Executive Search Firm The Netherlands
Welcome to Robert Breitbach Consulting
Since 1993, Robert Breitbach Consulting has been present on the market as a retained International Executive Search Firm with a focus on technical industries.
With offices in Germany, Spain and Estonia as well as a partner network throughout Europe, the United States, the Middle East and Asia, that has been built over a period of two decades, we have all the necessary resources to manage your domestic and international personnel recruiting projects.
Please click here for our brochure and a non-binding quotation
+49 2224 123-9332Our business activities include all tools a search firm can access, such as direct search, social networks, classifieds, database and last but not least our valuable industry contacts - after all we have 25 years of experience!
Do not hesitate to contact us. We would like to inform you about our recruitment process in detail and it goes without saying that we would be pleased to provide you with references.
Since 1993, our consulting company has been specializing in the following fields:
The identification and recommendation
of prospective employees.
Transfer of business.
Situation analysis, negotiations.
Social adaption concepts.
We view all people in our field as partners. It is our goal to treat others as we would like to be treated ourselves.
Our behavior is a result of our reliability, civility and friendliness. We see this as the only path to creating a lasting relationship with our partners.
Contact of potential candidates is strictly forbidden among our customers.
Through our high standards and professionalism, we have the ability to maintain long-term relationships with our partners.
In respect to the sensibility of our activities, we adhere to strict confidentiality regarding all matters.
Facts About The Netherlands And Holland's Economy

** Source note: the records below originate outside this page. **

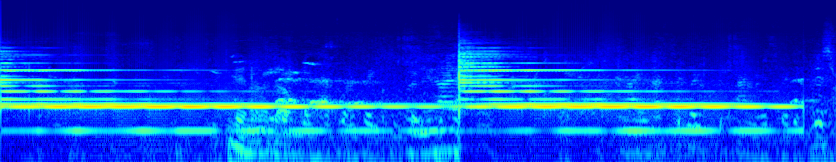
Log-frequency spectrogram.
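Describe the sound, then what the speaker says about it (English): A large peace bell commemorating the Good Friday Agreement is struck repeatedly, each strike ringing with a sustained, humming tone that overlaps the next, loud and close. "Biden also became the first U.S. president to ring the peace bell, which commemorates the Good Friday Agreement."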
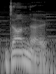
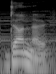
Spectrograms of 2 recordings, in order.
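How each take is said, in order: The two takes are said the same way.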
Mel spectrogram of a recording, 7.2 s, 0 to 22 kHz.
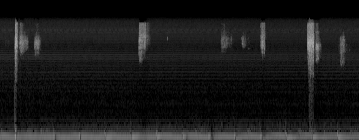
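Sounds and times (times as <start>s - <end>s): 
faint steady low electrical hum on a dropped phone line: 0.0s - 7.1s
brief sharp high-pitched chirps and crackles on a phone line: 0.3s - 0.8s, 2.8s - 3.0s, 4.4s - 5.4s, 6.2s - 7.0s.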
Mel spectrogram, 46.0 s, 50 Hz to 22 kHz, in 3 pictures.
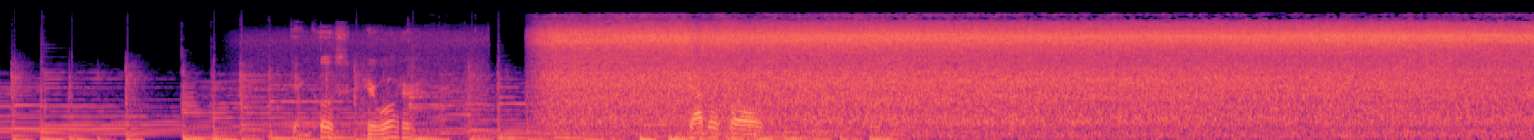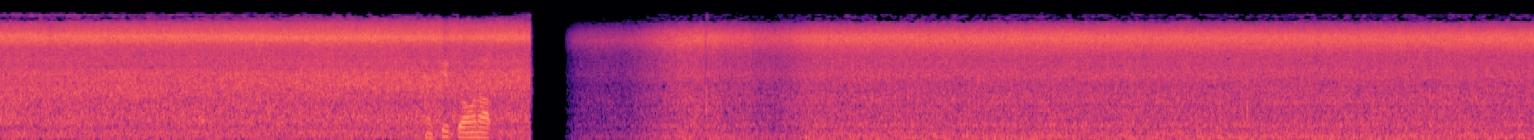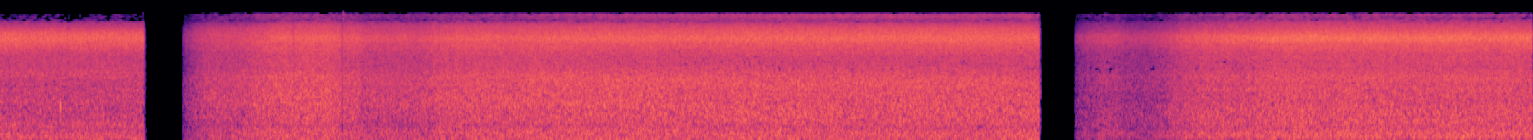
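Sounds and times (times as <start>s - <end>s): waterfall rushing water: 5.3s - 20.7s, 21.8s - 46.0s.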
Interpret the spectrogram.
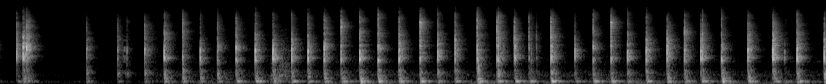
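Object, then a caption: Empty plastic ice cube tray. A thin metal rod with a white rounded tip taps inside the hollow cells of an empty, translucent frosted plastic ice cube tray with 15 compartments. After a loud first tap and a brief pause, it settles into a steady, fast run of short, dry, hollow clicks with a bright ring that die away almost at once.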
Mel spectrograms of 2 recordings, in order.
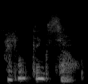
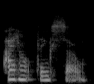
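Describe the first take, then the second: First: Breathy whispered repeat, a hushed no. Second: Said in the usual way. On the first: Shown as a demonstration. Teacher to listeners, repeating her answer in a whisper. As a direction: drop it to a whisper, like a secret.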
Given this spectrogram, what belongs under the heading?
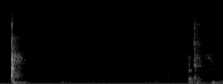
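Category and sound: human body sound, sneeze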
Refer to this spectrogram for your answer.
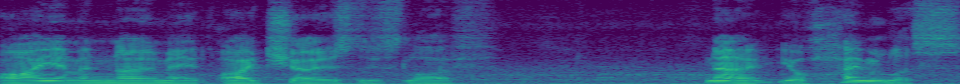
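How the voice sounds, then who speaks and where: A man speaks with ordinary pitch variation. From England. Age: 60s. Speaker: livestreamer. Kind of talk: casual chat.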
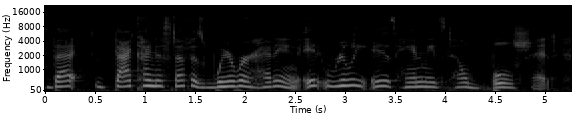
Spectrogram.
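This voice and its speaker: Her tone is animated, with ordinary pitch variation. The woman talks at a fairly slow pace in a fairly high voice. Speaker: podcast co-host. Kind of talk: casual chat.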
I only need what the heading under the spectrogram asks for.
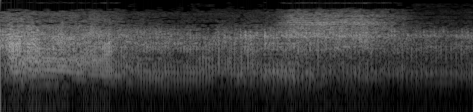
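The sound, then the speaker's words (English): A long, loud, raspy fart sound buzzes steadily for a couple of seconds, with no talking over it; intestinal gas from eating jalapeno jelly and bean burritos. “I cut way back on my drinking, but I've replaced it by eating more jalapeno jelly and bean burrito, so now I'm intestinal gas girl, not beer fart girl.”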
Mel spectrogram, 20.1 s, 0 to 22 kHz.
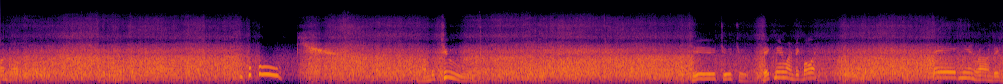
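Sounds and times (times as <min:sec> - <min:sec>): surf breaking over rocks: 0:00.0 - 0:20.0.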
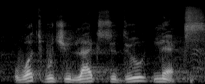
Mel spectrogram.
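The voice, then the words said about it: Put-on French accent. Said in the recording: “You've developed a French accent.”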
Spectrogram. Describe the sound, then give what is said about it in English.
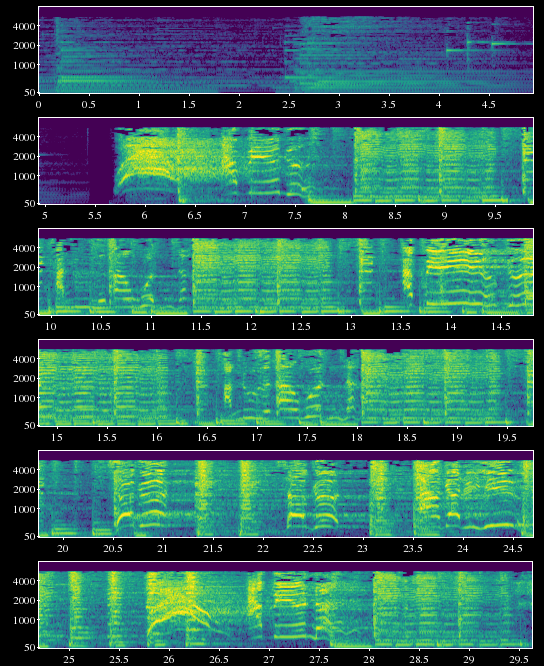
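A song played as a phone ringtone: a quieter, sustained tonal intro for a few seconds, then a loud, dense full-band section bursts in and continues steadily, with no talking. “My ringtone on my phone for a while. I love it. But every time it went off, people would jump.”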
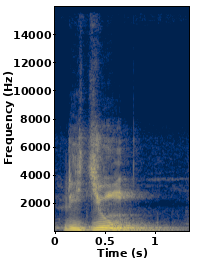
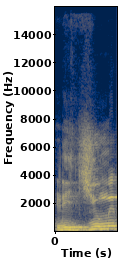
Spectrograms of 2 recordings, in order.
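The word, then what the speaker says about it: résumé: में यूज करते हैं, लेकिन जब इसका नाउन के रूप में यूज करते हैं तो इसका मीनिंग भी बदल जाता है और प्रोनाउंसिएशन भी बदल जाता है। तब आप इसे रिज्यूमे पढ़ेंगे और इसका मीनिंग होगा बायोडाटा।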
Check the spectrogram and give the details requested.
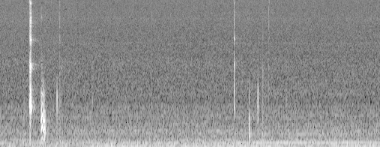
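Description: A sharp, abrupt hiccup sound followed by a brief throat noise, then faint clicks over quiet room hum; consistent with hiccups.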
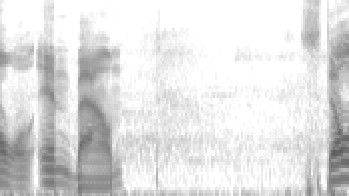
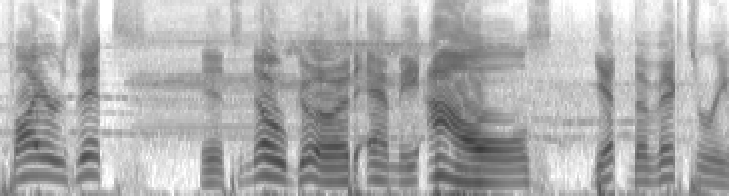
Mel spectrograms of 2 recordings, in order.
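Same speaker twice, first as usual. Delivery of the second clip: louder, rising call as the last shot misses; excited game call; 6 dB louder than usual. Real, not acted. Play-by-play announcer calling the winning final seconds, excited. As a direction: let the final buzzer call ring out. Buzzer-beater miss, game ends.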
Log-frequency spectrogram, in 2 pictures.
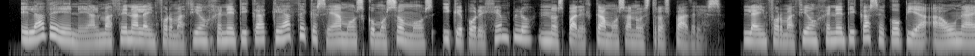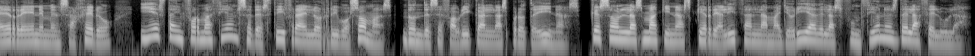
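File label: Spanish, female, corporate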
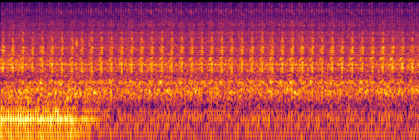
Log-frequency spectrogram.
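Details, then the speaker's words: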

According to the World Bank and the International Monetary Fund, the Netherlands was the 18th largest economy of the world in 2012, while the country has only about 17 million inhabitants. (see: List of countries by GDP (nominal)). GDP per capita is roughly $43,404 which makes it one of richest nations in the world (see: List of countries by GDP (PPP) per capita). Between 1996 and 2000 annual economic growth (GDP) averaged over 4%, well above the European average. Growth slowed considerably in 2001-05 as part of the global economic slowdown. 2006 and 2007 however showed economic growth of 3.4% and 3.9%. The Dutch economy was hit considerably by the ongoing global financial crisis and the ensuing European debt crisis.
The Netherlands have a prosperous and open economy, which depends heavily on foreign trade. The economy is noted for stable industrial relations, fairly low unemployment and inflation, a very big sizable current account surplus (Compare to the size of the country even more than Germany) and an important role as a European transportation hub, with Rotterdam as far out the biggest port in Europe and Amsterdam as one of the biggest airports in Europe. Industrial activity is predominantly in food processing, chemicals, petroleum refining, high-tech, financial services, creative sector and electrical machinery. A highly mechanized agricultural sector employs no more than 2% of the labor force but provides large surpluses for the food-processing industry and for exports. The Netherlands, along with 11 of its EU partners, began circulating the euro currency on 1 January 2002.
The stern financial policy has been abandoned in 2009 on account of the current credit crises. The relatively large banking sector was partly nationalized and bailed out through government interventions. The unemployment rate dropped to 5.0% in the summer of 2011, but increased with a sharp rate since then to 7.3% in May 2013 and 6.8% in 2015. The state budget deficit is about 2.2% in 2015 well below the norm of 3.0% in the EU. Historically, the Dutch introduced and invented the stock market by the merchandise trading through Dutch East India Company.
The Netherlands is a founding member of the European Union, the OECD and the World Trade Organization.
To read full article on Wikipedia, please click on this link: Economy of The Netherlands
(Source and References: Wikipedia - The Free Encyclopedia)